INFORMATION PROVIDED Block Start

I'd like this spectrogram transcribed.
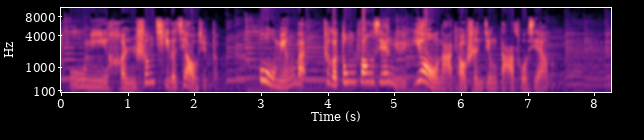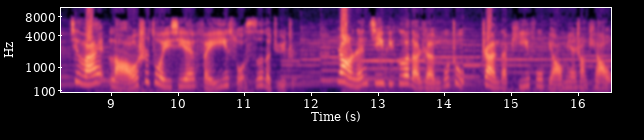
图迷很生气地教训着，不明白这个东方仙女又哪条神经搭错线了。近来老是做一些匪夷所思的举止，让人鸡皮疙瘩忍不住站在皮肤表面上跳舞。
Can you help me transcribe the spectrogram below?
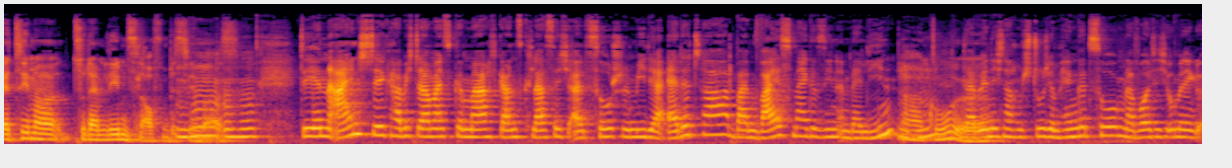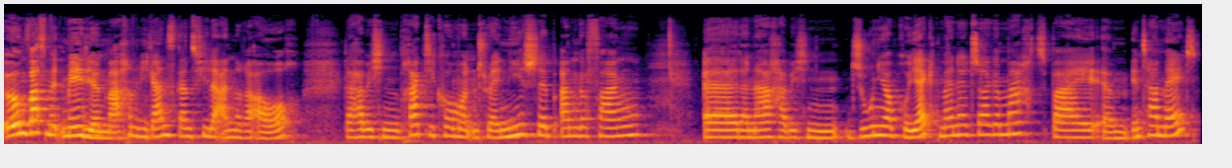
erzähl mal zu deinem Lebenslauf ein bisschen mhm, was. Mhm. Den Einstieg habe ich damals gemacht, ganz klassisch als Social Media Editor beim Weiß Magazine in Berlin. Ah, mhm. cool. Da bin ich nach dem Studium hingezogen. Da wollte ich unbedingt irgendwas mit Medien machen, wie ganz, ganz viele andere auch. Da habe ich ein Praktikum und ein Traineeship angefangen. Äh, danach habe ich einen Junior-Projektmanager gemacht bei ähm, Intermate,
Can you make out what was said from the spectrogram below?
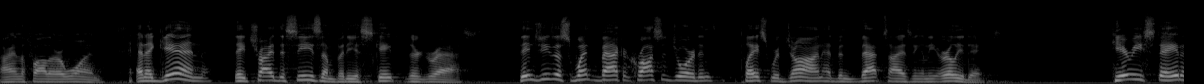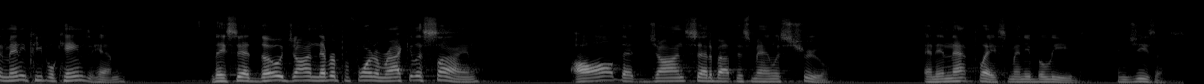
I and the Father are one. And again, they tried to seize him, but he escaped their grasp. Then Jesus went back across the Jordan, place where John had been baptizing in the early days. Here he stayed, and many people came to him. They said, though John never performed a miraculous sign, all that John said about this man was true. And in that place, many believed in Jesus.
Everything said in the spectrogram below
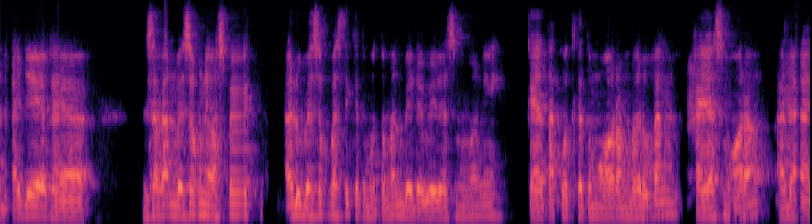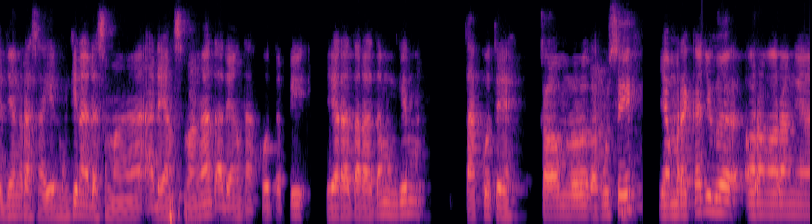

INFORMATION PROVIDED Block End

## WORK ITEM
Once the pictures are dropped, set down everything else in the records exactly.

## TASK SOLUTION
I'd like this spectrogram transcribed.
图迷很生气地教训着，不明白这个东方仙女又哪条神经搭错线了。近来老是做一些匪夷所思的举止，让人鸡皮疙瘩忍不住站在皮肤表面上跳舞。
Can you help me transcribe the spectrogram below?
erzähl mal zu deinem Lebenslauf ein bisschen mhm, was. Mhm. Den Einstieg habe ich damals gemacht, ganz klassisch als Social Media Editor beim Weiß Magazine in Berlin. Ah, mhm. cool. Da bin ich nach dem Studium hingezogen. Da wollte ich unbedingt irgendwas mit Medien machen, wie ganz, ganz viele andere auch. Da habe ich ein Praktikum und ein Traineeship angefangen. Äh, danach habe ich einen Junior-Projektmanager gemacht bei ähm, Intermate,
Can you make out what was said from the spectrogram below?
I and the Father are one. And again, they tried to seize him, but he escaped their grasp. Then Jesus went back across the Jordan, place where John had been baptizing in the early days. Here he stayed, and many people came to him. They said, though John never performed a miraculous sign, all that John said about this man was true. And in that place, many believed in Jesus.
Everything said in the spectrogram below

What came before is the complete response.